Kansas City, Aug. 15, 2018: The Kansas City Public Schools Board of Directors and administration have issued the following statement in regards to the proposed sales tax increase to fund early childhood education in Kansas City, Mo.:
We are requesting firmly that the proposed pre-K sales tax not be placed on the Nov. 6 ballot. Kansas City Public Schools fully supports the creation of a public pre-K system where all families have equitable access to a high-quality early childhood education that will prepare their children to succeed in kindergarten. The proposed plan as provided thus far does not meet that goal. That is why the Board of Directors unanimously approved a motion today calling for the proposal to not be sent for a vote in the November general election.
We are urging Mayor Sly James and the City Council of Kansas City, Mo., to delay a public vote on this proposal in order to give public school districts an opportunity to work with the city, and other organizations with a vested interest, to improve the plan. Serious concerns and questions revolve around four main areas:
- The proposed governance structure fails to provide an adequate amount of authority to the public school systems predominantly responsible for providing pre-K programs.
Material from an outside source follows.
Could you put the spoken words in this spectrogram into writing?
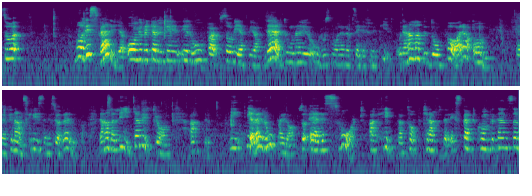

- The proposed plan raises concerns around providing equitable funding for programs in economically challenged “pre-K deserts” that need more access to early childhood education.
- It’s unclear how the proposed plan will create a functional framework to measure outcomes at pre-K sites.
- The proposed plan will funnel public money into private and parochial schools and will serve as a potential framework for implementing a voucher system in Kansas City, which will fragment the educational landscape in the city.
In addition to these four main concerns, we also have larger concerns about the use of a regressive tax that will inordinately impact the families that can least afford this additional cost. About $30 million a year in property tax revenue is redirected from KCPS alone due to economic development incentives. That is equal to the projected revenue from the proposed pre-K sales tax.
To be clear, we support the expansion of early childhood education. We do not support this proposed pre-K sales tax plan as it has been presented. Our concerns are in line with those expressed by many interested community organizations and many of our neighboring school systems that will be impacted by the plan. School districts, community organizations and Mayor Sly James need additional time to work together to craft a plan that will truly meet the pre-K needs of ALL our families and one that has the full support of our entire community.